### WORK ORDER
Scan the lines below for the string "above" and copy every one that has it.

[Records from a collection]
────────────────────

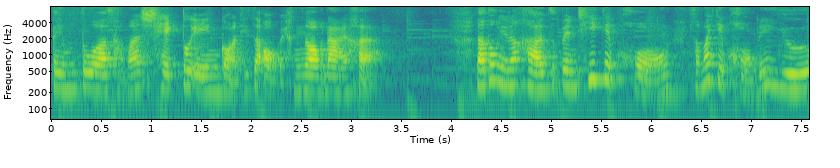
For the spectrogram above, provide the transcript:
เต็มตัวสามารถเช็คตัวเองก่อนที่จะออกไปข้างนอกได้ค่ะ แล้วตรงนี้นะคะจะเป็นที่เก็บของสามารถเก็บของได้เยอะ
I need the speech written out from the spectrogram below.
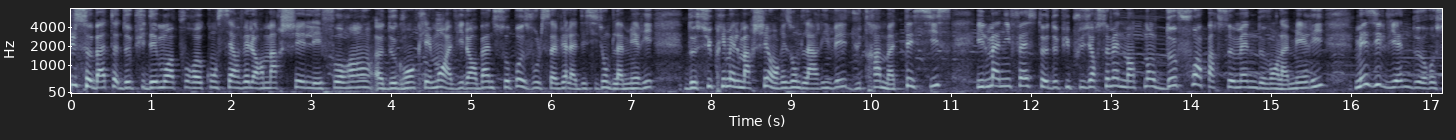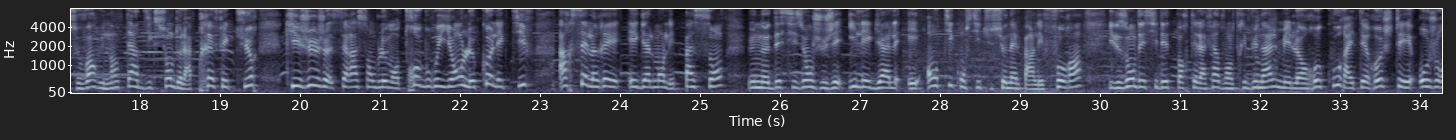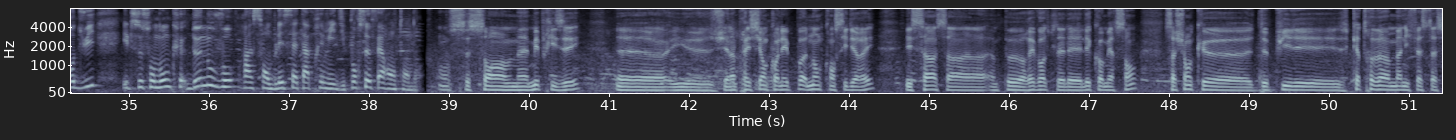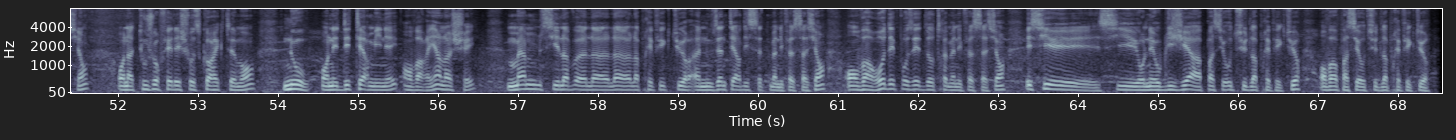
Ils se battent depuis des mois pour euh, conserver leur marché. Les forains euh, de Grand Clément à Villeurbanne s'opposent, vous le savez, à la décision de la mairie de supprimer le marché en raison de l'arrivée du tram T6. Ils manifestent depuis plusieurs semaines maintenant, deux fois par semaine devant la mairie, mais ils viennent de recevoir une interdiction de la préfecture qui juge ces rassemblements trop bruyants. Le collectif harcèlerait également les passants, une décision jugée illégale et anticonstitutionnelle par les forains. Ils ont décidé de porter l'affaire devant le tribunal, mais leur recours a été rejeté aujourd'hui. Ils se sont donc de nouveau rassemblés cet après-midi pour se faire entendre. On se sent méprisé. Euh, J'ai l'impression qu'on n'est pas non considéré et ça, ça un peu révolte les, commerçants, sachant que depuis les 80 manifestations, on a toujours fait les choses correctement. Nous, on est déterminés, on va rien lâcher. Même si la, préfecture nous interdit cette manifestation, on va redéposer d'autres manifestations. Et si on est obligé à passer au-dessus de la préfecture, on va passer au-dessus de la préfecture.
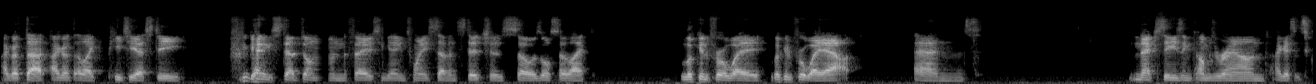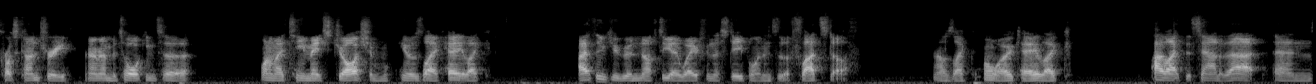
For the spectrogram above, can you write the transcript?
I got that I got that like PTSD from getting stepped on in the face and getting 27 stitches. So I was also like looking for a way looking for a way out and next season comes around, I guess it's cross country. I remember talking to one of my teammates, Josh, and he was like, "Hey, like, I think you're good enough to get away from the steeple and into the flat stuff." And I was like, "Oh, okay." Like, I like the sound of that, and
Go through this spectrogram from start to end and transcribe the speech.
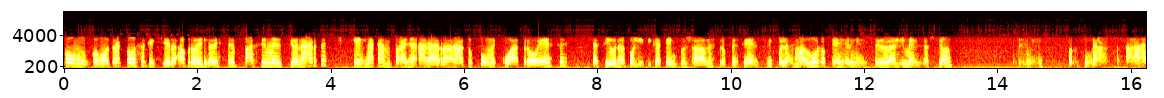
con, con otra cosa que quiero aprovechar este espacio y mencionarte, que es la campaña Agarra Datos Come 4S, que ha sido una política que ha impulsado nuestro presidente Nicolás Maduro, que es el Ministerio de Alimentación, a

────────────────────

### ANSWER FOR THE TASK
For the spectrogram above, provide the transcript:
For the spectrogram above, can you write the transcript?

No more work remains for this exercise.